- _Work task_
Restate word for word the material below, starting at the line that contains "extract words from spectrogram" and stopping after the last line; skip pictures.

- _Provided data_
....................
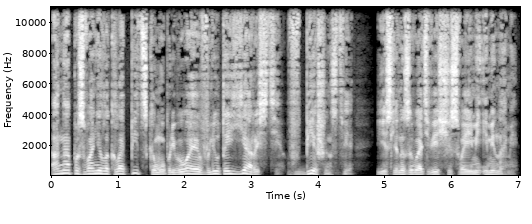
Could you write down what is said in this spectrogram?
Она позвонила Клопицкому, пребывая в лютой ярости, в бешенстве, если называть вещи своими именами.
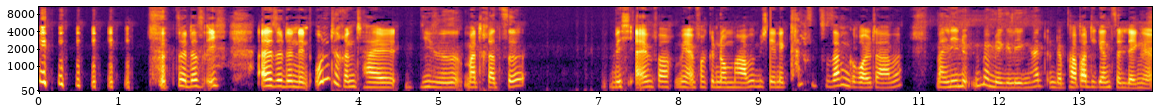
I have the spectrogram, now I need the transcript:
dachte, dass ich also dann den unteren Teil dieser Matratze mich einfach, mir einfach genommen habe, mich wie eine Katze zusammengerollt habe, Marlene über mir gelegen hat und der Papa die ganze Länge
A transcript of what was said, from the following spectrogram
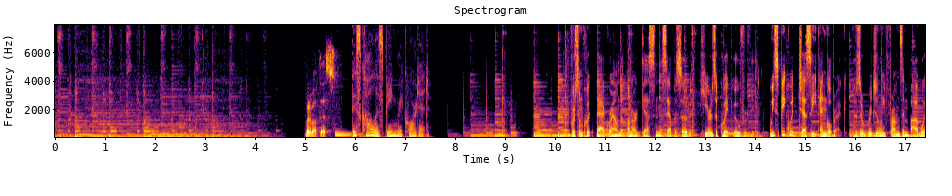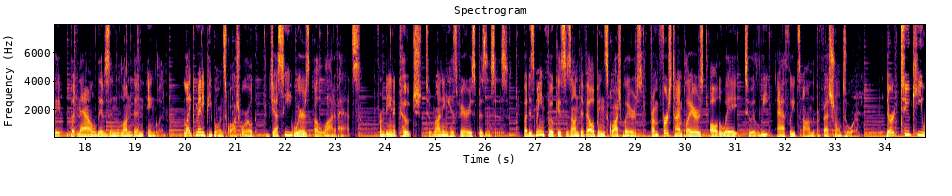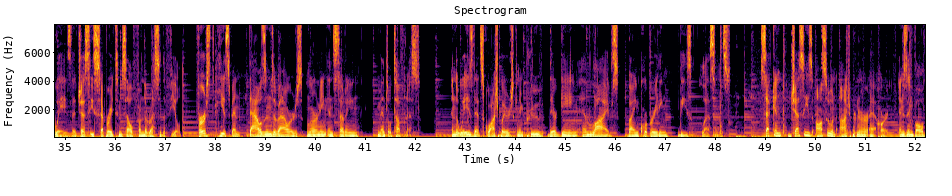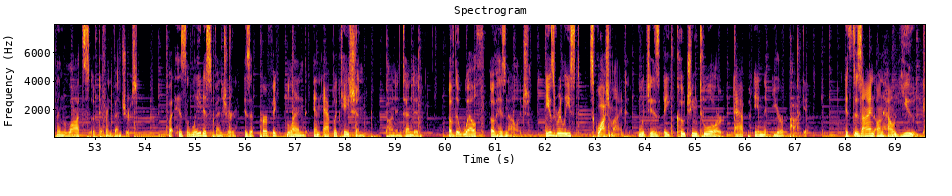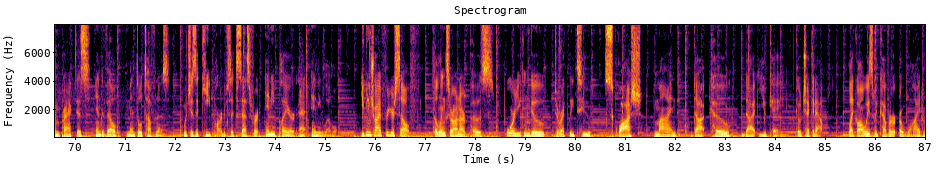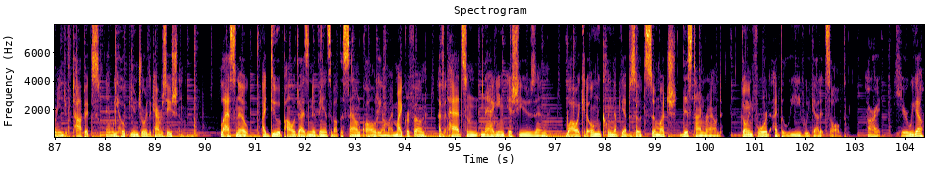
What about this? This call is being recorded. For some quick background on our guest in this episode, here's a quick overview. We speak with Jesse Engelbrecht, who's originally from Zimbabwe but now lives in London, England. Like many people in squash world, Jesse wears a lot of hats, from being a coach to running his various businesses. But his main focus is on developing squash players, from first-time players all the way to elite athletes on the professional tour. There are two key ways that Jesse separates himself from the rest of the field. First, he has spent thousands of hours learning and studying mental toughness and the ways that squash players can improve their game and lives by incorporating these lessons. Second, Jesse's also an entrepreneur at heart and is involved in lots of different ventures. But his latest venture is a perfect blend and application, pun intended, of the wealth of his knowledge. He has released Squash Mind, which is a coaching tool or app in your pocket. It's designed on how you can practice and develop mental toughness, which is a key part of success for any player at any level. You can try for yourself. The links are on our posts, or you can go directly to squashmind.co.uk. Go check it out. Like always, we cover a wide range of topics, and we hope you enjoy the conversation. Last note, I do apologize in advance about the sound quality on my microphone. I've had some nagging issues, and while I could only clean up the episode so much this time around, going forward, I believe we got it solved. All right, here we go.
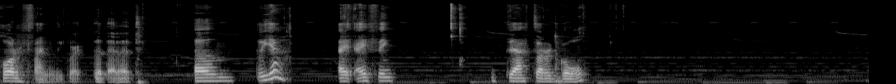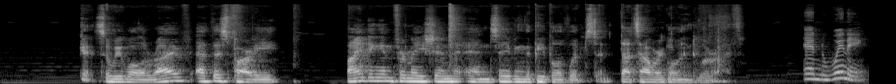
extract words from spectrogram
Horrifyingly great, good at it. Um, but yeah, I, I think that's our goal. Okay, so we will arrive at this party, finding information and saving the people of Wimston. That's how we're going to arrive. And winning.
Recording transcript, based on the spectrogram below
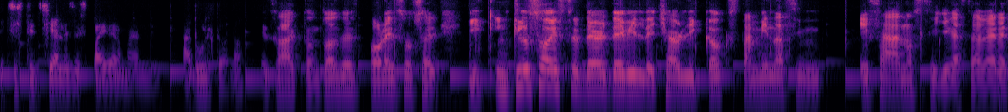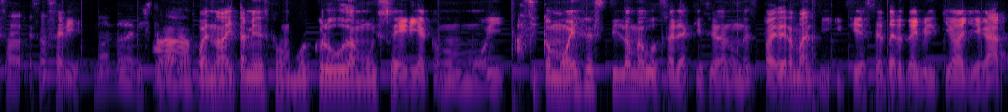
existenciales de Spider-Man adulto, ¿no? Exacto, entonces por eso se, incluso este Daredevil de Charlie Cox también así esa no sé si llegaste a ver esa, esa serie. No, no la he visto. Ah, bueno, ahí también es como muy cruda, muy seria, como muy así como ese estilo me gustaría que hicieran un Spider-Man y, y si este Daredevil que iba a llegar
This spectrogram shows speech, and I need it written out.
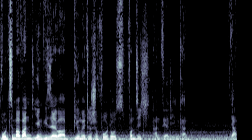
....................
- _Solved problem_
extract words from spectrogram
Horrifyingly great, good at it. Um, but yeah, I, I think that's our goal. Okay, so we will arrive at this party, finding information and saving the people of Wimston. That's how we're going to arrive. And winning.
Recording transcript, based on the spectrogram below
existenciales de Spider-Man adulto, ¿no? Exacto, entonces por eso se, incluso este Daredevil de Charlie Cox también así esa no sé si llegaste a ver esa, esa serie. No, no la he visto. Ah, bueno, ahí también es como muy cruda, muy seria, como muy así como ese estilo me gustaría que hicieran un Spider-Man y, y si este Daredevil que iba a llegar
This spectrogram shows speech, and I need it written out.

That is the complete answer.